Got that folks? Current private market valuations do not compensate you for accepting illiquididty risk. Lots of pensions learned the value of liquidity the hard way during the 2008 crisis. When they needed it the most, they didn't have it and were forced to sell public market assets at distressed levels to shore up their liquidity.

Jim Keohane also shared his thoughts on Norway's proposed cut in tariffs:
The pipeline example illustrates the point. By investing in private assets you assume all the same risks that you assume when investing in public companies. In the case of infrastructure assets, you also face regulatory risks such as this. Generally speaking, local governments will take actions that favor their stakeholders – the voters in their country and don’t care whether it disadvantages a foreign pension plan. You would be naïve to think otherwise. Canadian governments and regulators act the same way.
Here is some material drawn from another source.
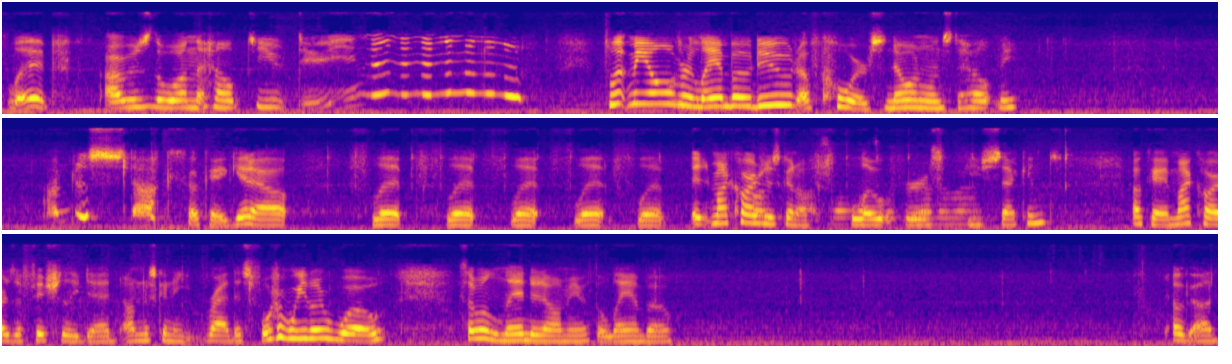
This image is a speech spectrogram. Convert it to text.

I am sure that CPPIB and PSP are well aware that these types of political risks exist within these types of investments. Valuations are the critical factor. As long as you receive a high enough risk premium to compensate you for taking on these risks then it is an appropriate investment. I think that the point that this brings out is that investing in infrastructure is not a free ride. It has all of the risks contained in any other equity investment, so you need to go in with your eyes wide open!
Finally, a pension policy expert from British Columbia sent me this note:
Leo, I’m always impressed by the quality of the comments by the folks who comment on your postings. Shows you are becoming the most prominent commentator on pensions in Canada – and I suspect broader as well.

I’ve always been nervous about this whole private equity thing – not to mention real estate, as I’m not sure how accurate the valuation is. My suspicion has been that changes in value would generally lag the market, especially on the down side – that is just human nature – to think your assets are worth more than they really are, and I suspect the trend to upgrade valuations is most likely when the tide is rising.
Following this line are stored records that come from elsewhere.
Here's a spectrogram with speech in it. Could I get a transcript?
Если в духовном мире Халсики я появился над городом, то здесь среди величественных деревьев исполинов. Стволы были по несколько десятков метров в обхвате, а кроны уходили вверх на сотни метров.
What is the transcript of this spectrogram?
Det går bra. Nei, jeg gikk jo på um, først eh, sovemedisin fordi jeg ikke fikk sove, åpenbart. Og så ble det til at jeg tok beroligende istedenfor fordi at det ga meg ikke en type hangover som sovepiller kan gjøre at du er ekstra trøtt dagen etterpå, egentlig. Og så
Learning more about how the benchmarks are set for private equity and real estate make me even more cautious – especially when bonuses are related to benchmark outperformance. I suspect most boards do not have the expertise to assess the validity of the benchmarks their investment people are recommending them to approve. It seems a whole industry has build up around benchmarks.
The entire pension industry is indeed built around benchmarks which is why I've spent a lot of time in the past demystifying pension fund benchmarks. It's not an easy topic and it doesn't win me support from many senior pension fund managers in Canada who think they're being properly compensated for the risks they're taking.

But this blog is unique and has done more to increase the dialogue on tricky issues in pensions than most other financial news outlets, including specialized pension magazines and sites. The contributions you read here are simply not found anywhere else.

This is why I will ask all of you -- friends and foes -- to show your support by donating any amount or better yet, subscribing on a monthly basis to this blog by clicking on the PayPal button on the right hand side just above my profile picture. I realize that the blog comments are free but I put a lot of  time and effort in these comments. I thank those of you who have donated or have subscribed to a monthly donation.

Below, Mark Weisdorf, chief executive officer of infrastructure investing for JPMorgan Asset Management (formerly head of private markets at CPPIB), talks about strategy for private investment in infrastructure. He speaks with Deirdre Bolton on Bloomberg Television's "Money Moves."